Biz 417: When did city council start considering regulations?
Daniel Neal: This process started about three years ago when we were receiving concerns and complaints from citizens noticing there were transient guests and people coming in and out of homes in their neighborhoods. The council weighed the character of the neighborhoods, and in the end the people immediately adjacent to the property owners. They should know what’s going on.
Biz: What did you learn about the short-term rental industry in Springfield?
DN: When we started researching this, we were in the ballpark of 30 to 50 short-term rentals. As time went on, it kept multiplying to where we were in the hundreds.
Biz: What were neighborhood residents worried about most?
DN: They were worried about parking and overcrowding and the toll it could take on their services in the area.
Biz: What’s the elevator-pitch version of the new regulations?

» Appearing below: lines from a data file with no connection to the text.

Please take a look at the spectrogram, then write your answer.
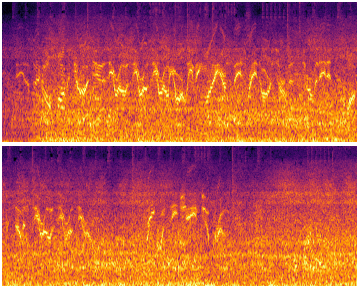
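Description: A plane's engine drones steadily in Microsoft Flight Simulator, a continuous whooshing hum through the whole stretch, with someone talking over it the entire time.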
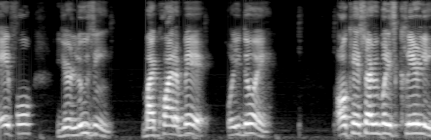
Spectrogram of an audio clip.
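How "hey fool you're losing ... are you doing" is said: ordinary delivery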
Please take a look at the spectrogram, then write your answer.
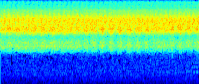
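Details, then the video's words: Unrelenting high buzz of cicadas, a bright hiss with a subtle wavering pulse about three times each second and steady volume, heard alone without other sounds. "Mmm! Scintillating Cicadas"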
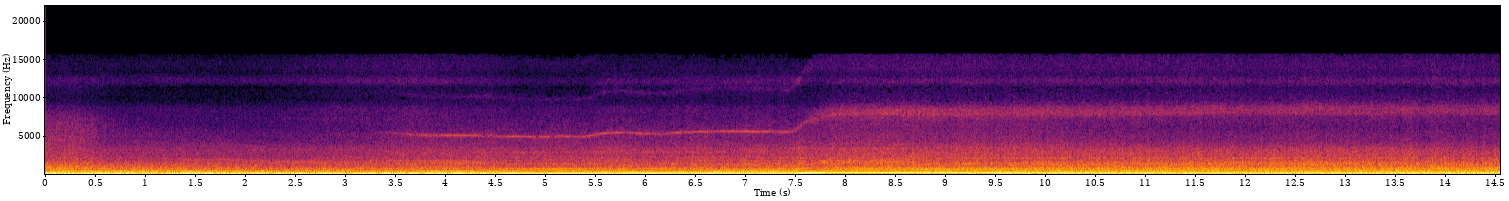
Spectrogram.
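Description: Sea-Doo jet ski's Rotax engine at full throttle. More than one engine note sounds at once at first; about halfway through, the pitch rises quickly and then holds steady and high as the craft runs at its top speed of about 96 mph.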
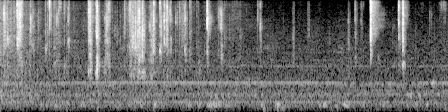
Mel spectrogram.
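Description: Plastic bag around a baseball jersey being handled, giving soft scattered crinkles and rustles, with one sharp click near the end.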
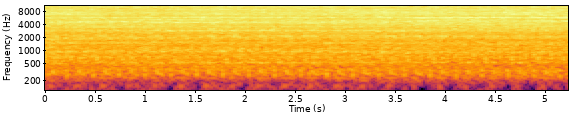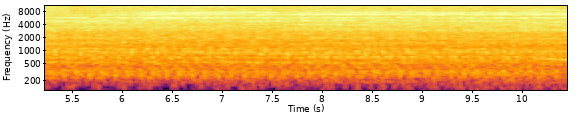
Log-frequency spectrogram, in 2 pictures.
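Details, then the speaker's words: Leyland diesel engine in a restored Ribble BD-2 recovery truck, rebuilt with chassis, gearbox and front axle refitted, running after many years stood, little smoke; even, steady diesel clatter at idle, no misses or knocks, normal healthy idle. "starting to let you hear the sound of this engine how beautiful it is back a long long time many years without running"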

DN: Council wanted three types of short-term rentals. Type 1 is an owner-occupied rental where the owner lives in the home but can rent it out while they’re away as long as they don’t rent it out for more than 95 days each year. Type 2 rentals are not an owner-occupied residence and can be rented out the entire year. Type 3 is a short-term rental above a commercial building.
Biz: What worried the council?

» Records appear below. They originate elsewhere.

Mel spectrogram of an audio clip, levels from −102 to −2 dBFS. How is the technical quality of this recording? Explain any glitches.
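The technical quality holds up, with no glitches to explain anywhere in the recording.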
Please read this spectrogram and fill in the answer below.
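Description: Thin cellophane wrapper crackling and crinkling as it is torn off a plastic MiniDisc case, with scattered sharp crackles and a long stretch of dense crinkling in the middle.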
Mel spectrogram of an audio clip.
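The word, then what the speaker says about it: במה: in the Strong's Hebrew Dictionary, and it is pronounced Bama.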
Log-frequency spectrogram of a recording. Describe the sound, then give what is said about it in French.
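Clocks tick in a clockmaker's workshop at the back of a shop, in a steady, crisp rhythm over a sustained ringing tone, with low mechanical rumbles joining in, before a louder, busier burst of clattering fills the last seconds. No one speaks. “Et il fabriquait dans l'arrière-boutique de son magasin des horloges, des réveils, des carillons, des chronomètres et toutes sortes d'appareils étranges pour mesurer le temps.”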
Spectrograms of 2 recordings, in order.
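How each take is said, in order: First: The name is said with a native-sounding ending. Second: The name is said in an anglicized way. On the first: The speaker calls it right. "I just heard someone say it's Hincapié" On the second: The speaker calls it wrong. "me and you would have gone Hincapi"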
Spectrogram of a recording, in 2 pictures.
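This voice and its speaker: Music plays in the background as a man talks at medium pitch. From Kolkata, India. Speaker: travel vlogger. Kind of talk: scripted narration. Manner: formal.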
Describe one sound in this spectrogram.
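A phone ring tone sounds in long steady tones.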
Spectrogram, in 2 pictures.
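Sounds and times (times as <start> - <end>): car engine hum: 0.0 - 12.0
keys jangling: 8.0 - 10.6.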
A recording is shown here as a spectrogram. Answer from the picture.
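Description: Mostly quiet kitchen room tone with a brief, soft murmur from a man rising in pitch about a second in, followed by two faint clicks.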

DN: The type 2 is the one the council really focused on because they saw the potential this could have on changing the character of a neighborhood if you had multiple short-term rentals all in one block. That could turn a single-family neighborhood into a kind of hotel.
Biz: What business requirements are attached to short-term rentals?
DN: All three have to get a business license, but Type 2s have to hold a neighborhood meeting with property owners within 500 feet to let them know they’re operating a Type 2. Then 55 percent of adjacent property owners have to agree to let the short-term rental be there. There is also a building inspection to address health or safety issues like proper access in and out of the house and ensure working smoke detectors are installed.
Biz: What are the restrictions in terms of short-term rental density?
DN: You can’t have more than two on a block face, which is one side of the street on a block. So you can have two on either side of the street, and this doesn’t apply to Type 1 short-term rentals. Type 3 units can have no more than two units.
Biz: Which areas of Springfield have the highest density of short-term rentals in them?
DN: The area around MSU is the highest density concentration, which is why we had that initial meeting with the Rountree and Phelps Grove neighborhoods to learn what kind of issues they would have with this regulation.